“For us the whole thing is very stressful,” Sharon added. “They have employees working there for years and years, and they are not worried about their health. Then why would I care about the company?”

Following an overwhelming strike vote last fall, the UAW pulled the Faurecia workers out on a stunt that lasted just eight hours before forcing them back to work with a sellout contract.

“We had the same problem when we were picketing,” she added. “It was like we were begging them. And we weren’t asking for that much. But they were just not going to care because they are only concerned about their money. They have so much money. Now they are falling short a few millions, and they want us to jump up.

“Oh, now you have a problem. But what about when we needed more money? You didn’t want to work with us at all. But now you want us to work with you. What about all that money that you guys got from the CARES Act? And you are acting like $2 billion is pure loss. So, they are trying to sugar-coat it like, ‘Oh, we lost this much money.
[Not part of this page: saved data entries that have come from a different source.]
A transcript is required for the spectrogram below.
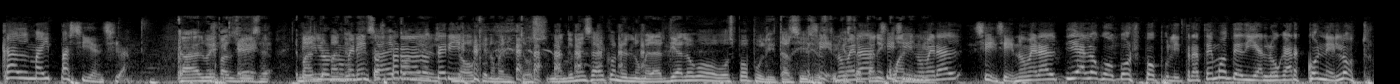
calma y paciencia. Calma y paciencia. Eh, ¿y los numeritos para la el- lotería? No, que numeritos. Mande un mensaje con el numeral diálogo Voz Populi, Tarcisio. Sí, usted que está numeral, tan sí, sí, numeral, sí, sí, numeral diálogo voz populi. Tratemos de dialogar con el otro.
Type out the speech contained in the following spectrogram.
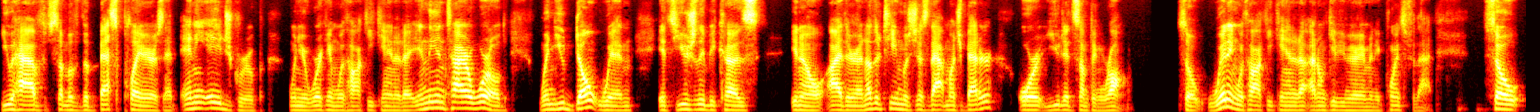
You have some of the best players at any age group when you're working with Hockey Canada in the entire world. When you don't win, it's usually because, you know, either another team was just that much better or you did something wrong. So winning with Hockey Canada, I don't give you very many points for that. So,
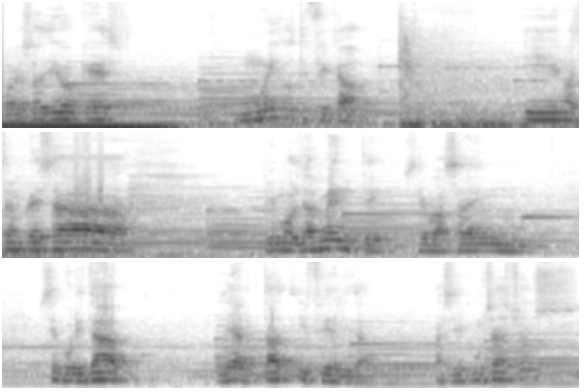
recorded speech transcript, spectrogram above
Por eso digo que es muy justificado. Y nuestra empresa primordialmente se basa en seguridad, lealtad y fidelidad. Así que muchachos,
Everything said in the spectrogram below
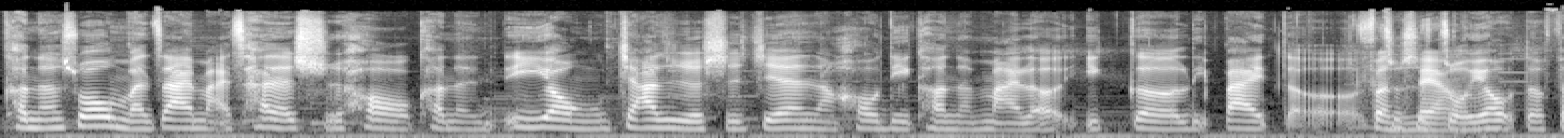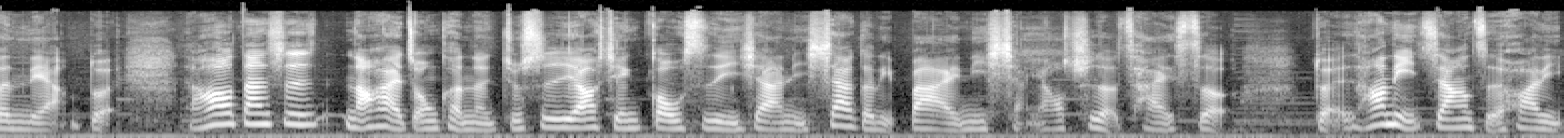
可能说我们在买菜的时候，可能利用假日的时间，然后你可能买了一个礼拜的，就是左右的分量，对。然后，但是脑海中可能就是要先构思一下你下个礼拜你想要吃的菜色，对。然后你这样子的话，你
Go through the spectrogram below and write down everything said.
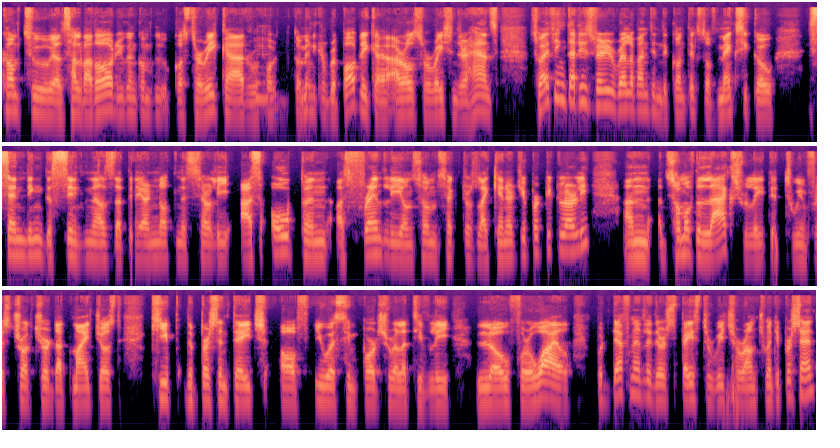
come to El Salvador, you can come to Costa Rica, mm-hmm. Dominican Republic are also raising their hands. So I think that is very relevant in the context of Mexico sending the signals that they are not necessarily as open, as friendly on some sectors like energy, particularly, and some of the lags related to infrastructure that might just keep the percentage of US imports relatively low for a while. But definitely there's space to reach around 20%.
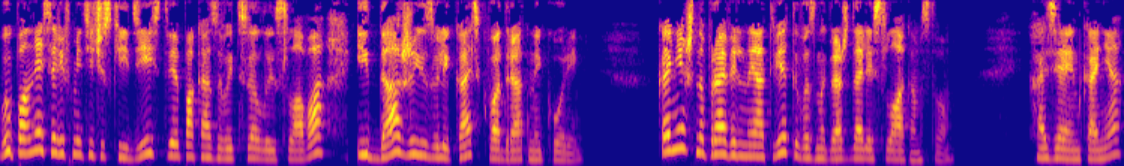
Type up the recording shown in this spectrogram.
выполнять арифметические действия, показывать целые слова и даже извлекать квадратный корень. Конечно, правильные ответы вознаграждались лакомством. Хозяин коня,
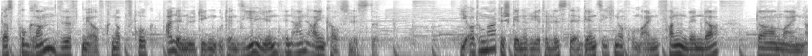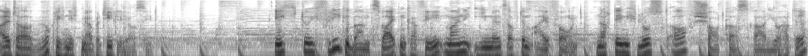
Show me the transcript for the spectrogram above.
Das Programm wirft mir auf Knopfdruck alle nötigen Utensilien in eine Einkaufsliste. Die automatisch generierte Liste ergänze ich noch um einen Pfannenwender, da mein Alter wirklich nicht mehr appetitlich aussieht. Ich durchfliege beim zweiten Kaffee meine E-Mails auf dem iPhone, nachdem ich Lust auf Shoutcast Radio hatte,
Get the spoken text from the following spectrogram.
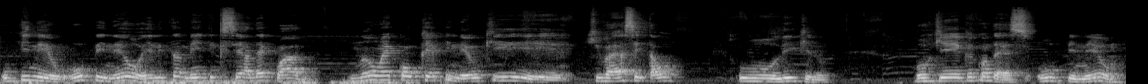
O pneu, o pneu ele também tem que ser adequado. Não é qualquer pneu que, que vai aceitar o, o líquido. Porque o que acontece? O pneu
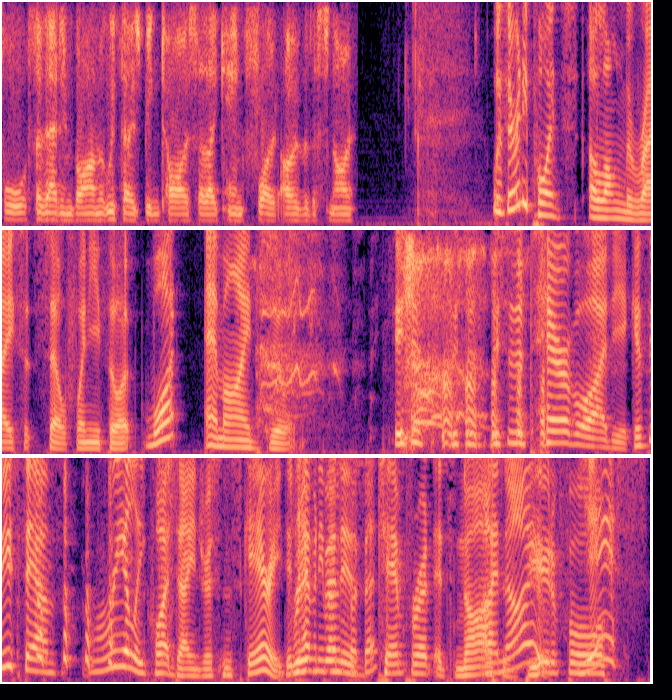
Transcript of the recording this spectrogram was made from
for, for that environment with those big tyres, so they can float over the snow. Was there any points along the race itself when you thought, "What am I doing"? This is this is this is a terrible idea because this sounds really quite dangerous and scary. Did Brisbane you have any moments is like that? temperate. It's nice. I know. It's beautiful. Yes.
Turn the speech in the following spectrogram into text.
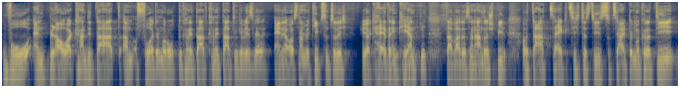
wo ein blauer Kandidat ähm, vor dem roten Kandidat Kandidatin gewesen wäre. Eine Ausnahme gibt es natürlich, Jörg Haider in Kärnten, da war das ein anderes Spiel. Aber da zeigt sich, dass die Sozialdemokratie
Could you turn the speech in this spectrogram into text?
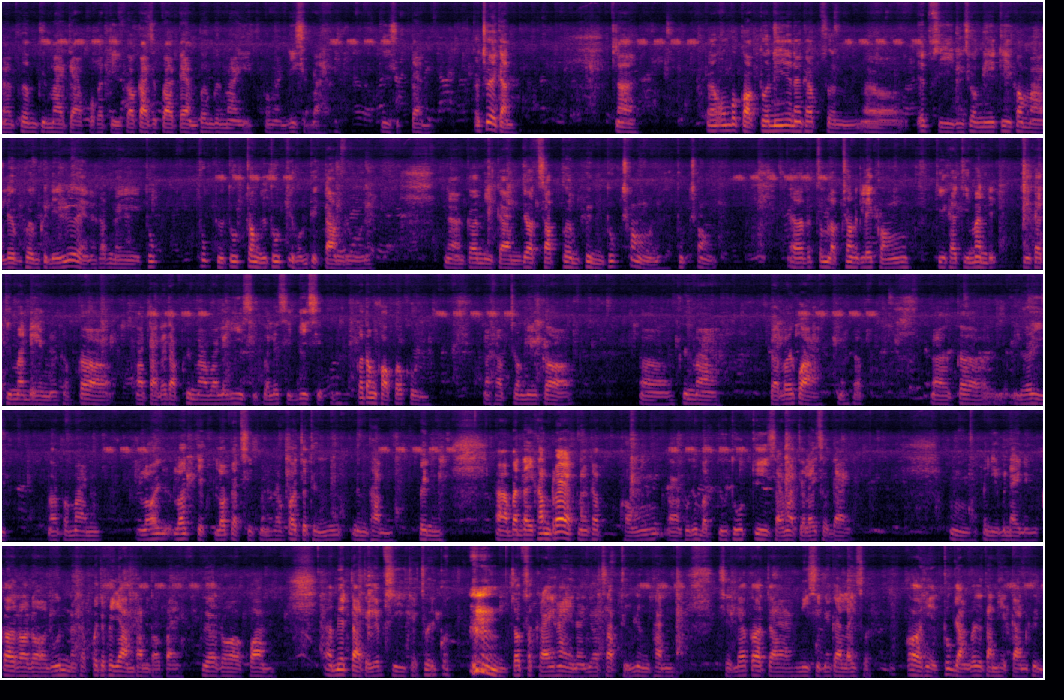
นะเพิ่มขึ้นมาจากปกติก็เก้าสิบเก้าแต้มเพิ่มขึ้นมาอีกประมาณยี่สิบบาทยี่สิบแต้มก็ช่วยกันนะองค์ประกอบตัวนี้นะครับ ส่วนเอฟซีในช่วงนี้ที่เข้ามาเริ่มเพิ่มขึ้นเรื่อยๆนะครับ ในทุกทุก YouTube ช่อง YouTube ที่ผมติดตามดูนะ นะก็มีการยอดซับเพิ่มขึ้นทุกช่องทุกช่องอสำหรับช่องเล็กๆของทีคาทีมันทีคาทีมันเองนะครับ ก็มาตัดระดับขึ้นมาวันละยี่สิบวันละสิบยี่สิบก็ต้องขอบพระคุณนะครับ ช่วงนี้ก็ขึ้นมาแปดร้อยกว่านะครับก็เหลืออีกอ่าประมาณร้อยร้อยเจ็ดร้อยแปดสิบนะครับ ก็จะถึงหนึ่งพันเป็น บันไดขั้นแรกนะครับ ของอคุณสมบัติ YouTube ที่สามารถจะไลฟ์สดได้ อืมเป็นอีกบันไดหนึ่งก็รอรอลุ้นนะครับ ก็จะพยายามทำต่อไป เพื่อรอความเมตตาจาก FC จะช่วยกดซับสไครต์ให้นะยอดซับถึงหนึ่งพันเสร็จแล้วก็จะมีสิทธิ์ในการไลฟ์สด ก็เหตุทุกอย่างก็จะทันเหตุการณ์ขึ้น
So, we only have just a little bit left.’

“The Democrats and Republicans voted for the CARES Act because they want to keep these big companies running. All they care about is the money.

“That money should be used for the workers. We are the most important. They always preach about ‘safety first.’ But that includes the coronavirus. If that means we need to stay home a little bit longer, then that is what we should do.

“The unions do whatever the company calls for because they are bought and paid for. Their interest is in profit. We need to be in charge because we are the ones who are going to work, the ones who know our struggles. We need to be in charge of things. We are the ones who care.”

As the Socialist Equality Party wrote in its statement, Build rank-and-file factory and workplace committees to prevent transmission of the COVID-19 virus and save lives!

This is why workers require their own organizations. In every factory, workplace, and office, workers should organize and elect trusted and respected workers who will represent them. They should utilize all available tools, including social media, to reach out to workers throughout their industry and in other sectors to coordinate their activities and share information.

“All workers should unite,” Sharon said. “A world awareness should be brought among workers so that they can understand that. I feel like we are turning a new leaf. Anything is possible. It is only a matter of time before the workers rebel.”